(EXTRACTED ENTRIES)

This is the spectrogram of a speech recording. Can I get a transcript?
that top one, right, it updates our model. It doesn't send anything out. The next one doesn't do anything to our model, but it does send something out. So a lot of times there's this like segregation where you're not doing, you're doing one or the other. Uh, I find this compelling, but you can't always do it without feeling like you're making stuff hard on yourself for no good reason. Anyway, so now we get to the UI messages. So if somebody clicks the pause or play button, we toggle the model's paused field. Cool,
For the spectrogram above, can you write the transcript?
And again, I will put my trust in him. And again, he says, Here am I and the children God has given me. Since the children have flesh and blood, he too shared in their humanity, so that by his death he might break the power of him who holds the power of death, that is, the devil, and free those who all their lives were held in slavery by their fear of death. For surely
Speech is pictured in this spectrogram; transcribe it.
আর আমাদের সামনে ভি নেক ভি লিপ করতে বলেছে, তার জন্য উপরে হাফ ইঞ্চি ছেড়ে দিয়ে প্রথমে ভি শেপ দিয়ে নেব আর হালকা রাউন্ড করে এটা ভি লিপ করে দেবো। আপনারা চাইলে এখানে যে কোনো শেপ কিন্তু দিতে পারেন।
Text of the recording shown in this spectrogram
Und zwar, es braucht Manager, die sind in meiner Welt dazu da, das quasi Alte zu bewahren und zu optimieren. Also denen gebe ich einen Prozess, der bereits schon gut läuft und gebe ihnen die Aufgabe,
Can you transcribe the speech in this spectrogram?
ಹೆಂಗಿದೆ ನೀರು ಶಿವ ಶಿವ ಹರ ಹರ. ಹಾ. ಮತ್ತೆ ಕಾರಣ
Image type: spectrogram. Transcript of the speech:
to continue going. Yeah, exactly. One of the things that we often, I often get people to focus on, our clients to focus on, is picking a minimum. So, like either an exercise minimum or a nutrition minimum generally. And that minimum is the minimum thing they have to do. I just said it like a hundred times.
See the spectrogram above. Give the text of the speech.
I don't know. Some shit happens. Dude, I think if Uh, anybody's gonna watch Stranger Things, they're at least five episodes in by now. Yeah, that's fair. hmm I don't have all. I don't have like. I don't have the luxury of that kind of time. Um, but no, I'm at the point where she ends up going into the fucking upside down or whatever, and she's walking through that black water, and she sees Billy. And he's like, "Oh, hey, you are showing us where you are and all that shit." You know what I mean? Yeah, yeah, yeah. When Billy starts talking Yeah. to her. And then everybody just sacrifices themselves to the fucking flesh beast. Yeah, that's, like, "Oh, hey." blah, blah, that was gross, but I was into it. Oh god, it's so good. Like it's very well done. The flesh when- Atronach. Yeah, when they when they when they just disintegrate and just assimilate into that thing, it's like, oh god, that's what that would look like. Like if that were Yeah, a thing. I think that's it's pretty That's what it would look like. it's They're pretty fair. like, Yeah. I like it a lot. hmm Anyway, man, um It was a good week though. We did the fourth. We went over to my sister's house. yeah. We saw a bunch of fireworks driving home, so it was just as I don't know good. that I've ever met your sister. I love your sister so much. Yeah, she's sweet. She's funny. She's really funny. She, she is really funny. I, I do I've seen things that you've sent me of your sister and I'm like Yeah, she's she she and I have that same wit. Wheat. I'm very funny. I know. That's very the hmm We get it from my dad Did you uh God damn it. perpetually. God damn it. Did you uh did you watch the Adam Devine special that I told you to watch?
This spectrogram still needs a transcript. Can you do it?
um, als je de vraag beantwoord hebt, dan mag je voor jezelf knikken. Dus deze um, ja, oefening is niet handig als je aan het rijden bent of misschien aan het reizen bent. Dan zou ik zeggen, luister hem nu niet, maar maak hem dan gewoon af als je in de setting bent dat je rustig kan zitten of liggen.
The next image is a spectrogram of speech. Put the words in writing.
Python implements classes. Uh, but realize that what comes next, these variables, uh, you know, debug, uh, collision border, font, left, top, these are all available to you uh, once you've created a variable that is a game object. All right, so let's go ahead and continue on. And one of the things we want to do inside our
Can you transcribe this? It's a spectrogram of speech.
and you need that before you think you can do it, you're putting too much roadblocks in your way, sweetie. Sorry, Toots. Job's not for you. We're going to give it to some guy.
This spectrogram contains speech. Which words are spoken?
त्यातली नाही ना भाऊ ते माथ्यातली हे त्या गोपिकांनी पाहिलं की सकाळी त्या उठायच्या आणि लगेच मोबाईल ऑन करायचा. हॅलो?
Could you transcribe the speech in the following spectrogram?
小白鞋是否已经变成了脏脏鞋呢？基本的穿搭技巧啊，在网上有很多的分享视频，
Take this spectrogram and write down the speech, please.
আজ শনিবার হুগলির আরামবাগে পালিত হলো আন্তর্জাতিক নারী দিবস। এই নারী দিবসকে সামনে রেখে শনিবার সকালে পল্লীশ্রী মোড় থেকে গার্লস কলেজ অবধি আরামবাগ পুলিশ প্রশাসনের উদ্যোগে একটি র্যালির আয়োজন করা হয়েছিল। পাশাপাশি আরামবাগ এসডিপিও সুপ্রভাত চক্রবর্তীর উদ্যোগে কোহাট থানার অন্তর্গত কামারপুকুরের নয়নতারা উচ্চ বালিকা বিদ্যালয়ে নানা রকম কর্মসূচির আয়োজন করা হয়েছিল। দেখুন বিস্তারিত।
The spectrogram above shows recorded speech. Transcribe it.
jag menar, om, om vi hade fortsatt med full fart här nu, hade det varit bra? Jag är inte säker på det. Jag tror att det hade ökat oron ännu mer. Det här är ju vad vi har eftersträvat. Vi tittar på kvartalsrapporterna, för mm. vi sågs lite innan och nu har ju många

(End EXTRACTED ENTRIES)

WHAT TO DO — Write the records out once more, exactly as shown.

SOLUTION BELOW —
This is the spectrogram of a speech recording. Can I get a transcript?
that top one, right, it updates our model. It doesn't send anything out. The next one doesn't do anything to our model, but it does send something out. So a lot of times there's this like segregation where you're not doing, you're doing one or the other. Uh, I find this compelling, but you can't always do it without feeling like you're making stuff hard on yourself for no good reason. Anyway, so now we get to the UI messages. So if somebody clicks the pause or play button, we toggle the model's paused field. Cool,
For the spectrogram above, can you write the transcript?
And again, I will put my trust in him. And again, he says, Here am I and the children God has given me. Since the children have flesh and blood, he too shared in their humanity, so that by his death he might break the power of him who holds the power of death, that is, the devil, and free those who all their lives were held in slavery by their fear of death. For surely
Speech is pictured in this spectrogram; transcribe it.
আর আমাদের সামনে ভি নেক ভি লিপ করতে বলেছে, তার জন্য উপরে হাফ ইঞ্চি ছেড়ে দিয়ে প্রথমে ভি শেপ দিয়ে নেব আর হালকা রাউন্ড করে এটা ভি লিপ করে দেবো। আপনারা চাইলে এখানে যে কোনো শেপ কিন্তু দিতে পারেন।
Text of the recording shown in this spectrogram
Und zwar, es braucht Manager, die sind in meiner Welt dazu da, das quasi Alte zu bewahren und zu optimieren. Also denen gebe ich einen Prozess, der bereits schon gut läuft und gebe ihnen die Aufgabe,
Can you transcribe the speech in this spectrogram?
ಹೆಂಗಿದೆ ನೀರು ಶಿವ ಶಿವ ಹರ ಹರ. ಹಾ. ಮತ್ತೆ ಕಾರಣ
Image type: spectrogram. Transcript of the speech:
to continue going. Yeah, exactly. One of the things that we often, I often get people to focus on, our clients to focus on, is picking a minimum. So, like either an exercise minimum or a nutrition minimum generally. And that minimum is the minimum thing they have to do. I just said it like a hundred times.
See the spectrogram above. Give the text of the speech.
I don't know. Some shit happens. Dude, I think if Uh, anybody's gonna watch Stranger Things, they're at least five episodes in by now. Yeah, that's fair. hmm I don't have all. I don't have like. I don't have the luxury of that kind of time. Um, but no, I'm at the point where she ends up going into the fucking upside down or whatever, and she's walking through that black water, and she sees Billy. And he's like, "Oh, hey, you are showing us where you are and all that shit." You know what I mean? Yeah, yeah, yeah. When Billy starts talking Yeah. to her. And then everybody just sacrifices themselves to the fucking flesh beast. Yeah, that's, like, "Oh, hey." blah, blah, that was gross, but I was into it. Oh god, it's so good. Like it's very well done. The flesh when- Atronach. Yeah, when they when they when they just disintegrate and just assimilate into that thing, it's like, oh god, that's what that would look like. Like if that were Yeah, a thing. I think that's it's pretty That's what it would look like. it's They're pretty fair. like, Yeah. I like it a lot. hmm Anyway, man, um It was a good week though. We did the fourth. We went over to my sister's house. yeah. We saw a bunch of fireworks driving home, so it was just as I don't know good. that I've ever met your sister. I love your sister so much. Yeah, she's sweet. She's funny. She's really funny. She, she is really funny. I, I do I've seen things that you've sent me of your sister and I'm like Yeah, she's she she and I have that same wit. Wheat. I'm very funny. I know. That's very the hmm We get it from my dad Did you uh God damn it. perpetually. God damn it. Did you uh did you watch the Adam Devine special that I told you to watch?
This spectrogram still needs a transcript. Can you do it?
um, als je de vraag beantwoord hebt, dan mag je voor jezelf knikken. Dus deze um, ja, oefening is niet handig als je aan het rijden bent of misschien aan het reizen bent. Dan zou ik zeggen, luister hem nu niet, maar maak hem dan gewoon af als je in de setting bent dat je rustig kan zitten of liggen.
The next image is a spectrogram of speech. Put the words in writing.
Python implements classes. Uh, but realize that what comes next, these variables, uh, you know, debug, uh, collision border, font, left, top, these are all available to you uh, once you've created a variable that is a game object. All right, so let's go ahead and continue on. And one of the things we want to do inside our
Can you transcribe this? It's a spectrogram of speech.
and you need that before you think you can do it, you're putting too much roadblocks in your way, sweetie. Sorry, Toots. Job's not for you. We're going to give it to some guy.
This spectrogram contains speech. Which words are spoken?
त्यातली नाही ना भाऊ ते माथ्यातली हे त्या गोपिकांनी पाहिलं की सकाळी त्या उठायच्या आणि लगेच मोबाईल ऑन करायचा. हॅलो?
Could you transcribe the speech in the following spectrogram?
小白鞋是否已经变成了脏脏鞋呢？基本的穿搭技巧啊，在网上有很多的分享视频，
Take this spectrogram and write down the speech, please.
আজ শনিবার হুগলির আরামবাগে পালিত হলো আন্তর্জাতিক নারী দিবস। এই নারী দিবসকে সামনে রেখে শনিবার সকালে পল্লীশ্রী মোড় থেকে গার্লস কলেজ অবধি আরামবাগ পুলিশ প্রশাসনের উদ্যোগে একটি র্যালির আয়োজন করা হয়েছিল। পাশাপাশি আরামবাগ এসডিপিও সুপ্রভাত চক্রবর্তীর উদ্যোগে কোহাট থানার অন্তর্গত কামারপুকুরের নয়নতারা উচ্চ বালিকা বিদ্যালয়ে নানা রকম কর্মসূচির আয়োজন করা হয়েছিল। দেখুন বিস্তারিত।
The spectrogram above shows recorded speech. Transcribe it.
jag menar, om, om vi hade fortsatt med full fart här nu, hade det varit bra? Jag är inte säker på det. Jag tror att det hade ökat oron ännu mer. Det här är ju vad vi har eftersträvat. Vi tittar på kvartalsrapporterna, för mm. vi sågs lite innan och nu har ju många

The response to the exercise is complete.